A Few Final Thoughts

In many ways your success in applying for technology grants depend in large part on how you view the process. Some will inevitably see it as a tedious, detailed and labor-intensive project that is necessary to fund non-budget line items.

Others see the process as an exciting opportunity to better understand and articulate their school’s vision, build a more successful environment for students, teachers and the community, and to develop lasting partnerships with funding organizations that share similar visions and goals. In other words, grant writing and teaching have much in common. In both cases, success breeds fulfillment. Wishing you all the success in the world.

About Trilogy NextGen

With approximately 50 million students in America’s public schools and more than 70% of homework being assigned online, schools and other institutions need a reliable and secure connectivity solution to provide their students with a good education.

Trilogy NextGen designs, builds and manages high-speed networks that provide superior broadband speed, security, reliability and simplicity for private enterprises, educational institutions, smart cities, industrial plants and government agencies.

Since 2018, Trilogy NextGen has combined its experience in wireless network development with a commitment to provide every student with the connectivity they need to thrive. With expertise in broadband, broadcast and cloud, Trilogy NextGen delivers scalable connectivity solutions customized for any wireless network using private LTE/5G, Wi-Fi and ATSC 3.0 technologies. As a result, we have been a key technology partner for both educators and the organizations that fund them. With our funding expertise, we not only help schools design, implement and manage the network solutions they need, we also help them navigate and leverage the multitude of funding opportunities that exist.

Ready to get your next educational technology project off the ground? Visit the Trilogy NextGen Educational Funding Resources page or contact us directly.
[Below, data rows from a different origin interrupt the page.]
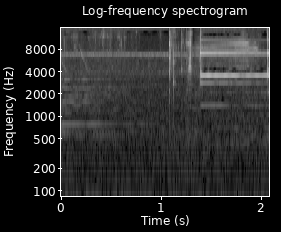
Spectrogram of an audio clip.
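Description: A small metal locket clicking as it is pried open about a second in, followed by a high, bell-like chime note that starts and rings on.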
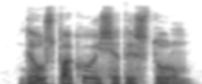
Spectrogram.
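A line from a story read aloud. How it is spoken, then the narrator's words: Irritated sharp rebuke. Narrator (Russian): раздраженно осадил его полуэльф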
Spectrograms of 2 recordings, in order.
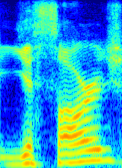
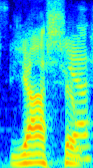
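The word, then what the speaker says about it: Y'Shaarj: how do you say, is it Yasarj? Is that how you say that? I have the pronunciation Okay. low down. It's Yasharaj. Yasharaj. Yasharaj. It's got Ya- Shah what? in the middle.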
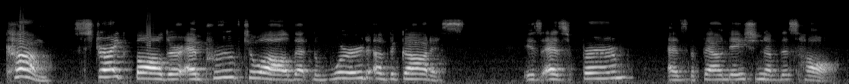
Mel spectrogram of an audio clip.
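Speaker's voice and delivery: loud bellow easing slightly into firm proclamation; Thor. A narrator's reading. Thor orders the strike to prove the oath, bellowing. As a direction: boom the command out to everyone. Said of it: "Thor rose from across the hall and bellowed".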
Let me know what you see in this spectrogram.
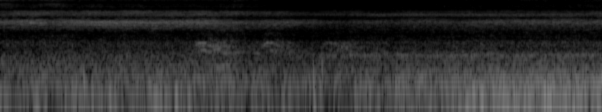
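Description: A distant bird giving three short calls about two to three seconds in, over faint steady outdoor background noise.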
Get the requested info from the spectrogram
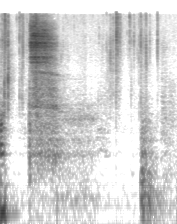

[i] [ii] [iii] Right After Me, You’re First! A System for Developing Winning Grant Proposals; Gary Lee Frye, Ed.D., GPC & Ellen M. Frye, Ed.D.; 2007